Product details landing page

The product features actually appear quite a long way down the page – which might have been a decision made to engage less technical marketers. Although for me, I’d want to be seeing the functionality much sooner.

Product details on a high converting landing page


Another well known digitally focused brand, Shopify, has crammed lots of useful information into its landing page. In fact, what makes this stand out as a great landing page example is the fact that this reads like a simplified user guide to dropshipping.

The first thing the visitor sees is the signup for the free trial, which draws in those who have already made up their mind.    

Some great examples of landing pages from Shopify

But scroll down… And we start to see how Shopify is winning over those who might be hesitant to get started, using the combination of a guide and a sales pitch…

Shopify use their landing pages to educate as well as sell

They link to their free guide (lead magnet) to getting started with dropshipping.


And of course, they highlight the product details, features, and benefits throughout.   


This is a really good example of including a lead magnet, to harvest those potential prospects who aren’t quite ready to buy yet.
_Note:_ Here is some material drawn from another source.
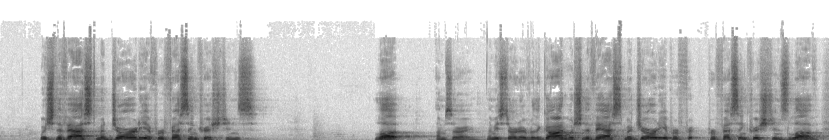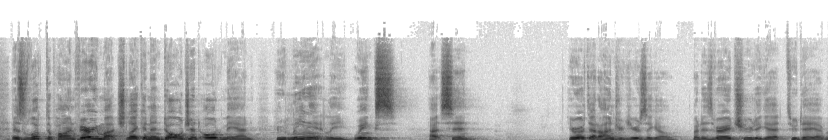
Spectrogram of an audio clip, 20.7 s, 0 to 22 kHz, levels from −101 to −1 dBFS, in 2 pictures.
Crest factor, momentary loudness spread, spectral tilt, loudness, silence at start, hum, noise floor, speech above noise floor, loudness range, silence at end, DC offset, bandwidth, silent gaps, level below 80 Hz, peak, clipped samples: 20 dB; 13 LU; -4.5 dB/octave; -21 LUFS; 0.5 s; none; -63 dBFS; 42 dB; 7 LU; 0 s; under 0.1%; 17 kHz; none; -60 dBFS; -2 dBFS; under 0.1%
And with those email addresses, of course, you can start to use your email marketing funnel too.

Shopify/general page

Same company, different product and approach. This landing page is for setting up any e-commerce site (not just dropshipping). 

Instantly, they’re selling the dream (literally) plus offering an incredible discount. Win/win, surely?

Big, bold text highlighting the offer gives the potential customer a good reason to scroll down and find out more. And the simple, bold white-on-black color scheme really makes the message pop out.    

Selling dreams on landing pages can improve conversions

In fact, in contrast to the dropshipping landing pages, Shopify has gone very simple here. They also offer another e-commerce landing page here.   

A great example of a landing page from Shopify

That’s it. That’s the landing page.

Sometimes simple is best.

Running an A/B test

When setting up a landing page, finding the most effective landing pages for your audience isn’t always going to happen instantly. This is where A/B testing, or split testing, comes in. 

If you’re not already in the know, split testing or A/B testing is where you run two (or more) versions of your landing pages as part of the same campaign. 

By doing this, you can work out which page gets the best engagement, lowest bounce rate, and highest number of conversions. In short, improving your landing page conversion rates is a case of trial and error.       

The results of your landing page split tests can make a huge difference to future campaigns and help you create more effective landing pages.  

There is a whole world of running split testing for landing pages – you can check out this guide from Hubspot

Optimizing your traffic 

In the world of paid ads, the issue of click fraud remains a constant thorn in the side of marketers and business owners.  

Invalid traffic drains, on average, 14% of Google Ad budgets. This includes bots, competitors, and click farms – making protecting against click fraud a key part of the strategy for the average digital marketer.

Read more about click fraud in our guide.

Whatever campaign you’re running online, improving your traffic quality can help you improve conversion rates and save money. 

If you’re running paid search or display ads on Google Ads, Bing Ads, or social media campaigns on Facebook Ads, run a traffic audit with ClickCease. 

Sign up for a FREE 7-day trial to get insights into who clicks your ads and see how much you could save by blocking fake traffic.